From the Publisher: Rural Georgia Opportunities
Manufacturers are key to rural Georgia’s survival.
Having been ranked the best state in the country in which to do business by multiple national media outlets for nearly a decade, Georgia appears to have the market cornered in the corporate recruitment department. One unlikely reason: rural opportunities.
I come from rural Georgia, and I love it as much as anyone, but I also know how it is. The quiet beauty and often-pristine environment of small-town life are very important to me – but not as important as putting food on the table.
Manufacturers are key to rural Georgia’s survival; otherwise Georgia will continue to see urban and suburban growth while rural and exurban areas shrink. The announcement of Rivian, an electric vehicle (EV) manufacturer planning to spend $5 billion in Georgia to create one of the biggest EV manufacturing plants in the country, has gotten a lot of attention and plenty of NIMBY detractors.

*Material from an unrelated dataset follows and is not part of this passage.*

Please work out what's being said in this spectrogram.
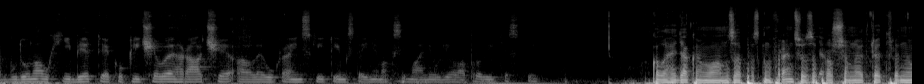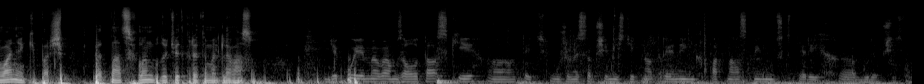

Rural Georgia’s economic problems have been well covered in this magazine, and Rivian is locating in a part of the state that could use an economic boost. Now 7,500 good-paying jobs will be created as EVs start to roll off the line in 2024. Just like that, East Central Georgia is back in the game. What rural Georgia lacks in some measures, it more than makes up for in one key area – space. That’s why manufacturing plants like Rivian and Kia are ideal for rural areas. And there are other similarly transformative sites in play in Georgia.
An almost 2,000-acre tract in Gwinnett County is the site of Rowen, a planned hub for education, business and innovation with a focus on environment, agriculture and medicine. It’s been described as Georgia’s version of North Carolina’s famed Research Triangle Park. Situated between Atlanta, Athens and Gainesville, it’s ideally located to address all three areas of focus. Much of the campus is intended to be interactive and a community green space resource as well as a research and incubator facility, with partners including University of Georgia, Georgia Gwinnett College and Georgia Tech.
Such research is especially imperative for continued growth in agriculture and the companies that support it. Even the name is a nod to agriculture; Rowen means second harvest.
I listened to Eric Hansotia, president of the Duluth-based agricultural machinery manufacturer AGCO, make a compelling argument recently that projects like Rowen are important to the future of agriculture. Precision agriculture, environmental stewardship and logistics solutions will all be necessary to accommodate the growing population in areas that are removed from where food comes from. Innovation is key to finding solutions and incubating companies that are up to the challenge. This is a long game, but one in which Georgia, where agriculture is the largest industry, needs to play.
While the tract of land is of similar size, Rowen leaders anticipate it will deliver ten times as many jobs as Rivian when the project is built out – which would take decades.
Another tract not far from the coast recently became the largest state government purchase in Georgia history – and it didn’t take long to pay off. Consisting of 2,284 acres in Bryan County, it is one of Georgia’s largest undeveloped sites and the future home of Hyundai’s new EV facility. The state used proceeds from the sale of 1,900 acres in Pooler to Amazon to help pay for it.
The property partners state resources with the Savannah Harbor Interstate 16 Corridor Joint Development Authority, a multicounty entity that had been marketing the site for the last several years. The idea was to create tens of thousands of quality jobs and draw in a major manufacturer attracted by rail, port and double interstate connections, not to mention a workforce population estimated at nearly half a million in a 60-mile radius.
Hyundai checks all those boxes, and having another EV manufacturer here helps to further position Georgia as a leader in this market and also opens up the possibility of more suppliers setting up shop nearby. The Bryan County megasite was perfect for such an approach that will extend Georgia’s EV vision of the future to the coast. Getting Hyundai is simply huge for the entire state.
While small towns are learning to diversify, manufacturing jobs remain twice as important to rural America as they are to urban America, which has a more varied employment base. These big projects may be controversial but let them come. There are not a lot of other options on the table for rural Georgia.